    Mentioning the potential consequences of what can happen when someone is knocked out, falls, etc. is important, since it is a risk people don’t normally think about. Of course, fiction also tends to talk about knocking people out with blows to the head, which could probably be deadly if the person is hit hard enough/knocked out too long.

    • Leanna says:

      Yeah the whole “knocking people out instead of killing them” bothers me frequently in fiction because it is not that simple in real life. If the person is unconscious for any useful length of time then they are going to have suffered brain damage. It’s not a magic solution unless it is actually magic. 😉

  6. notleia says:

    Rando tangent leaping off anesthetics: I read an article exploring the possibilities of using ideas from MacGuyver medicine used in poor countries to reduce healthcare costs. Like, instead of using anesthetics that require medical degrees to use and constant monitoring during surgery (or else they may die), give ’em ketamine, which has fewer dangers and is muy cheapo. Or using regular but sterilized hardware drills in surgery instead of specialized and super expensive medical drills.

    MacGuyver medicine could be totally relevant to shooty adventure stories.

    • Travis Perry says:

      Interesting tangent. Yeah, ketamine is cheaper I think, but you’d still want a pro administering it.

      And surgical instruments cost a ton because of laws in advanced countries of the West and East requiring medical equipment to have very specific and exacting technical specifications (for patient safety).

      Medical stuff can in fact be manufactured far more cheaply and in fact already is. Hospitals in Africa and in places like Afghanistan buy medical equipment from Alibaba that’s made in China (or maybe Vietnam), which costs way leas than Japanese, European, or US made medical equipment. (I actually helped Afghans and Africans with such purchases once upon a time.)
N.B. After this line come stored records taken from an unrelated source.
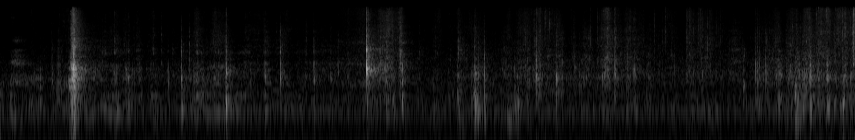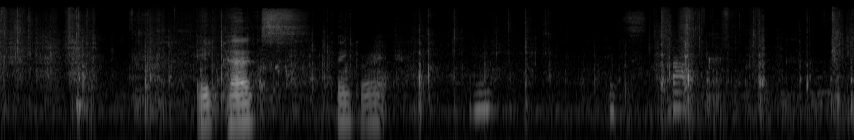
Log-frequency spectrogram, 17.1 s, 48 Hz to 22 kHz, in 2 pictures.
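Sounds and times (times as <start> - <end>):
cardboard rustling and scraping: 1.0 - 11.0.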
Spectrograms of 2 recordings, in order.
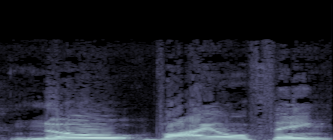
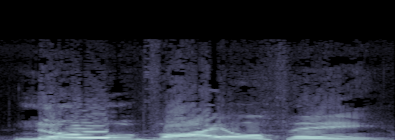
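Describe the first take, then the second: First: No vile thing dragged and loud; slow emphatic. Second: Slow, loud no vile thing; slow emphatic. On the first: Acted. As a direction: lean on no, then stretch it. Repeat of scripture, slowed. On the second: Shown as a demonstration. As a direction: drag out each word, hitting no. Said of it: "Keep reading".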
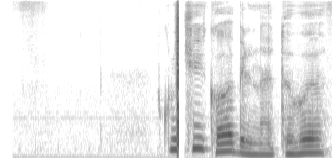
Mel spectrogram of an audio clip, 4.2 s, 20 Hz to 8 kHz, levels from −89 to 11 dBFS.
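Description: A wireless microphone squelch dropout occurs from 2.19 to 2.32 s. The analogue FM radio link faded, and the receiver's squelch muted its output. Hiss briefly swells, then an 81 ms hole of near silence cuts into the speech before it returns.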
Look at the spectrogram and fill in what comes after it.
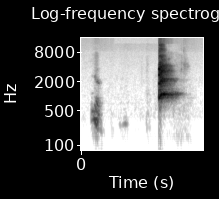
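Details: Blenheim Cavalier King Charles Spaniel puppy, one of six-week-old littermates Roman and Blue born November 14, 2022: a soft low grumble, a brief pause, then a single loud, bright bark that trails off.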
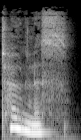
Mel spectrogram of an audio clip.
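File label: "toneless", British English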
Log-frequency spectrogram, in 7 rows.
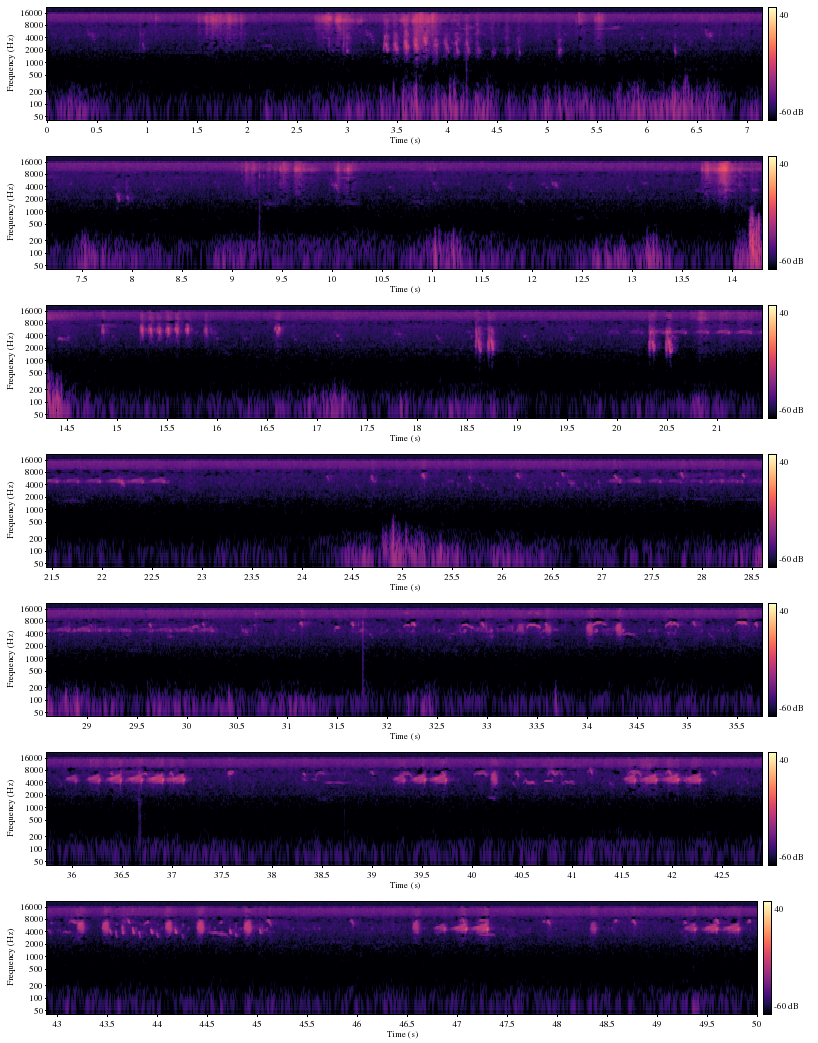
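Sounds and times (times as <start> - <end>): high-pitched bird chirps: 2.9 - 5.2, 18.5 - 18.9, 20.2 - 20.9.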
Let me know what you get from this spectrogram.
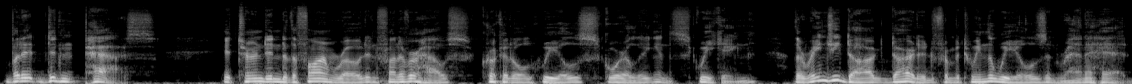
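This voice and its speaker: An older man reading a bedtime story aloud as narrator, with expressive, deliberate phrasing. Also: deep voice, slightly rough.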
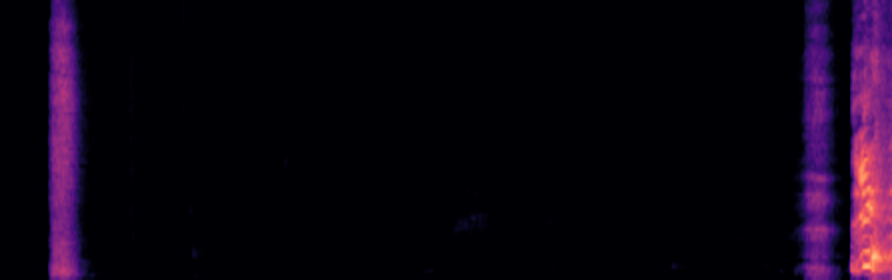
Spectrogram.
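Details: Sneeze deliberately set off by tickling the nose with paper: a brief airy burst, a long silence, then a short intake and a loud explosive sneeze.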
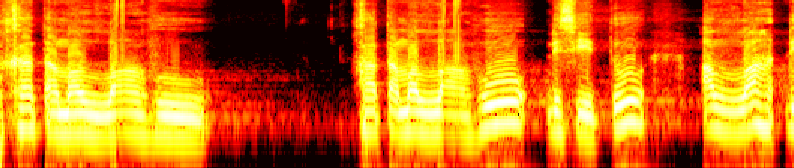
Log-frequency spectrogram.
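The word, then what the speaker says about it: خَتَمَ اللَّهُ: Nah, di Al-Qur'an misalnya khatamallahu ini kalau dipisah cara bacanya adalah khatama Allahu. Itu kalau dipenggal. Tapi kaidah membacanya disebut kemudian makhraj dan naqhwarnya. Cara membacanya khatamallahu.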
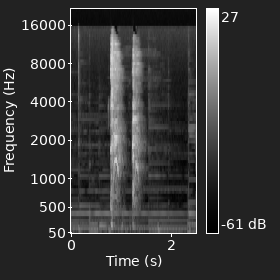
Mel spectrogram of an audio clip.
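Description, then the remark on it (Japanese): Two harsh coughs in quick succession from a person still coughing after COVID, each a short explosive burst, over a steady low background hum with no talking. “まだちょっとね、コロナの、あの、まあ、咳がね、まだ出るんですけど、はい、少しずつ良くなってきてはいると思います。”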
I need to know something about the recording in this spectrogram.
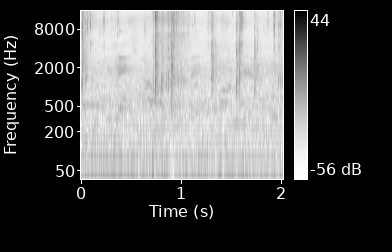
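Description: Casino table background: faint distant voices with a few light clicks.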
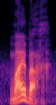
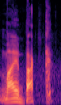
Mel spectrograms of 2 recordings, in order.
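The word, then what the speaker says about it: Maybach: s-class segment and mybach listen and repeat maibach not my buck because the germans they have this ch as so and the ultimate german pronunciation would be mercedes maibach that's it so now you know it and you can see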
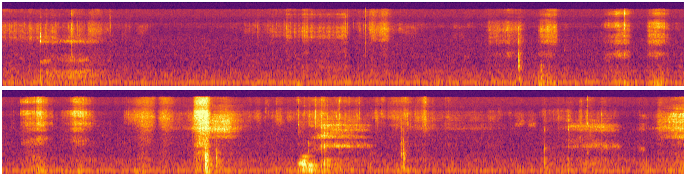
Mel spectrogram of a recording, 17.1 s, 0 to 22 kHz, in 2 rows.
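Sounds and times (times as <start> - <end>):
pencil scratching on paper: 6.1 - 11.2.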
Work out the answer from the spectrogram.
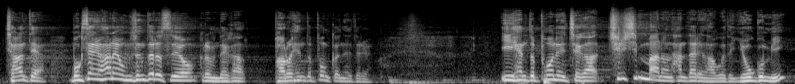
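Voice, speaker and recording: A middle-aged man preaching a sermon as pastor, telling stories and acting out voices in lively dialogue, recorded in a church sanctuary. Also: high voice, fast talker. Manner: animated, acts out dialogue in shifting voices. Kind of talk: sermon with storytelling. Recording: long hall reverb of a church.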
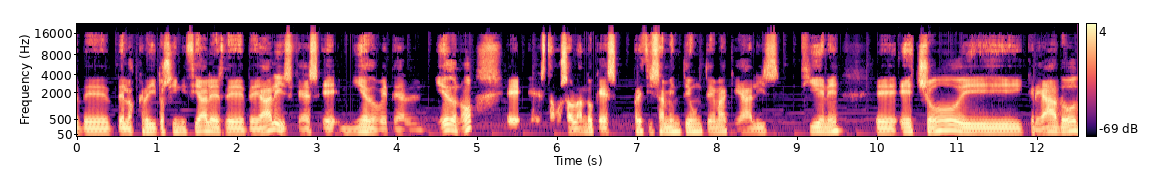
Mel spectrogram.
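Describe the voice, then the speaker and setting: A man speaks in a medium-pitched voice, explaining his work in an interview. He often repeats himself and rephrases mid-thought. The recording is very dry, with music underneath. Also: no echo. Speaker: podcast guest, psychologist and documentary creator. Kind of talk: conversational interview answers.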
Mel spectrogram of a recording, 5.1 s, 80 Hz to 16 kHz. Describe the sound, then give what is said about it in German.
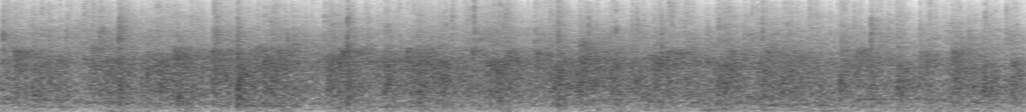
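A crowd claps for 15 confirmation children, a steady dense wash of many hands that holds at an even, fairly loud level throughout, with no voices standing out above it. “Jetzt dürfte unsere 15 Konfi-Kinder nochmal einen großen Applaus geben, das haben sie ganz toll gemacht.”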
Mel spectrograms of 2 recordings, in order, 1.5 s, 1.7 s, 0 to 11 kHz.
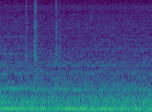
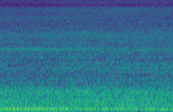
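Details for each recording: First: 2008 Pontiac G6 with engine running: a few sharp clicks from under the dash over the idle hum, the recirculation door actuator failing, to be replaced (part 604-109). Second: 2008 Pontiac G6 after replacing the clicking recirculation air door actuator (part 604-109): a steady, even blower hush from the dash with no clicking or tapping; recirculation door working normally.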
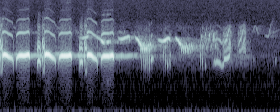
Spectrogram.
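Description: Common greenshank giving a rapid series of five ringing, whistled notes, then a softer run of fading, wavering whistles. No other sounds.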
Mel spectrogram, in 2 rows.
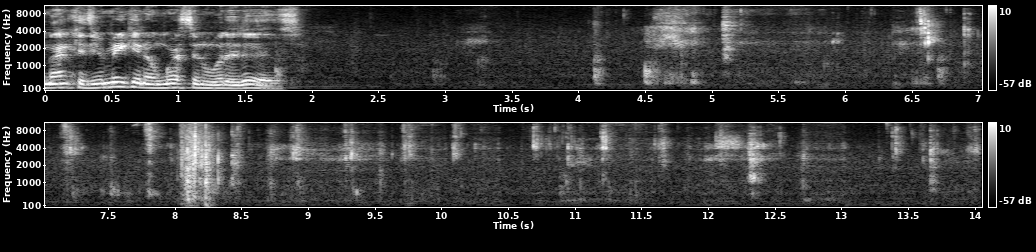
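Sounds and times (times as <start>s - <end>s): person chewing: 4.1s - 14.0s.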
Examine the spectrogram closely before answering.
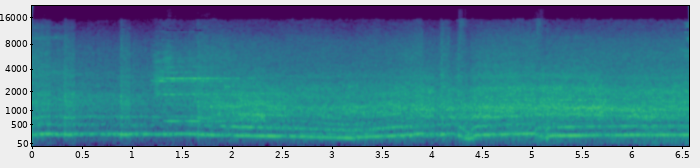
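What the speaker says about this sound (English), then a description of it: "See how these BAC monos get on around these first couple of corners." BAC Mono race cars launch from a standing start and charge into the opening corners, engines roaring loud and continuous with rising and falling revs, gear-change dips and brief tyre squeal.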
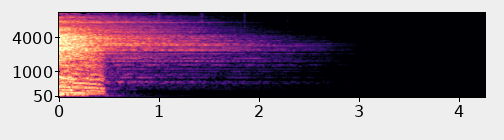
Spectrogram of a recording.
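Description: End of a rock song: the last chord is struck, the low end cuts off sharply about half a second in, and the chord rings out and dies away by about two seconds in.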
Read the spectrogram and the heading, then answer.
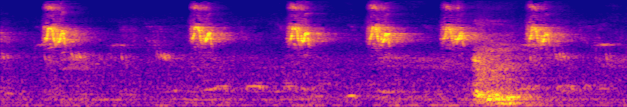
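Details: House sparrow (Passer domesticus), call.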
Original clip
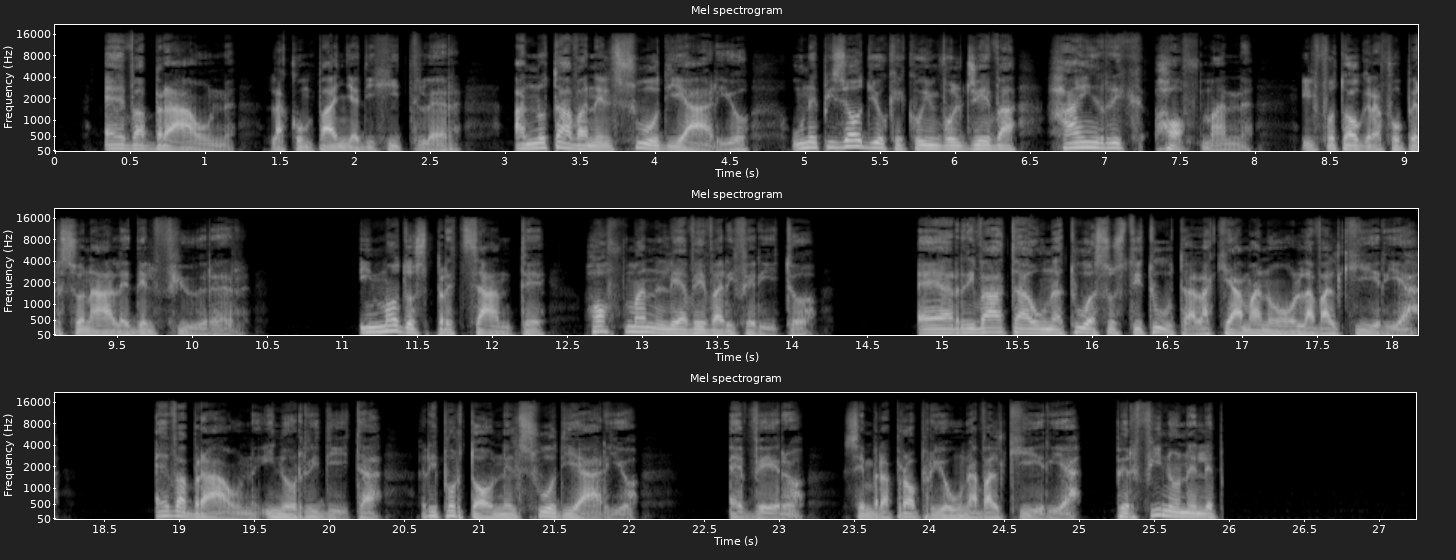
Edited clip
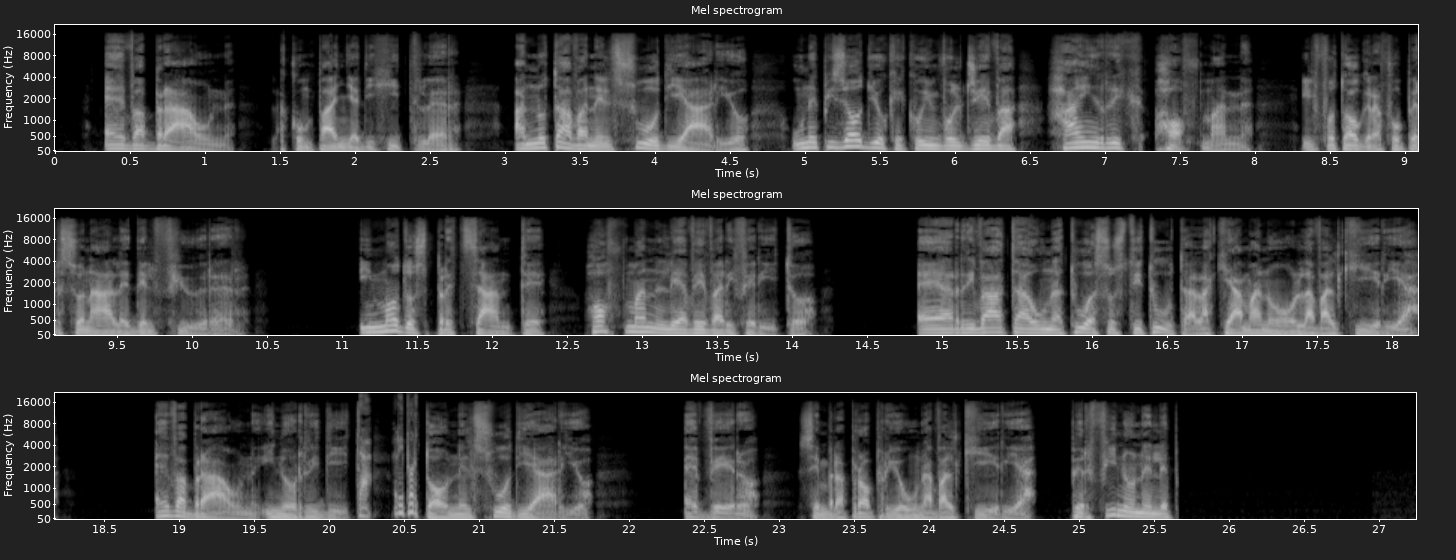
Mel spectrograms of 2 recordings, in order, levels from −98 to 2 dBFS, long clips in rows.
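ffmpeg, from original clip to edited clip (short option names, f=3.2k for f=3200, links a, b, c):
-filter_complex "[0:a]asplit=4[a][b][c][d];[a]atrim=end=1.5,asetpts=PTS-STARTPTS,afade=t=out:st=0.93:d=0.57[e];[b]atrim=start=1.5:end=20.194,asetpts=PTS-STARTPTS,afade=t=in:d=0.004:c=hsin[f];[c]atrim=start=20.19:end=20.88,asetpts=PTS-STARTPTS,asetrate=78057,aresample=44100[g];[d]atrim=start=20.876[h];[e][f]concat=n=2:v=0:a=1[i];[i][g]acrossfade=d=0.004:c1=hsin:c2=hsin[j];[j][h]acrossfade=d=0.004:c1=hsin:c2=hsin"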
  7. What the heck kind of psycho can ignore pepper spray? I’ve had it in my eyes. It’s horrific. Great article, by the way… 🙂

    • Travis Perry says:

      Pepper spray in reality triggers something like an allergic reaction–an allergy to the active ingredient that almost all humans share. But a very small fraction of people are simply not affected.

      Other people ARE affected and have the burning sensation in skin and eyes but are so wacked out on drugs (or psychotic) they can keep fighting in spite of the pain.

  8. kshitij says:

    thanks for the information

  9. Kirsty says:

    So cryogenically freezing people is basically like freezing lettuce.

    In Stargate they have Zat guns – the first shots stuns, the second shot kills, and the third shot makes the victim disappear (they quietly dropped the last one after a while, probably because it was so ridiculous).

What do you think?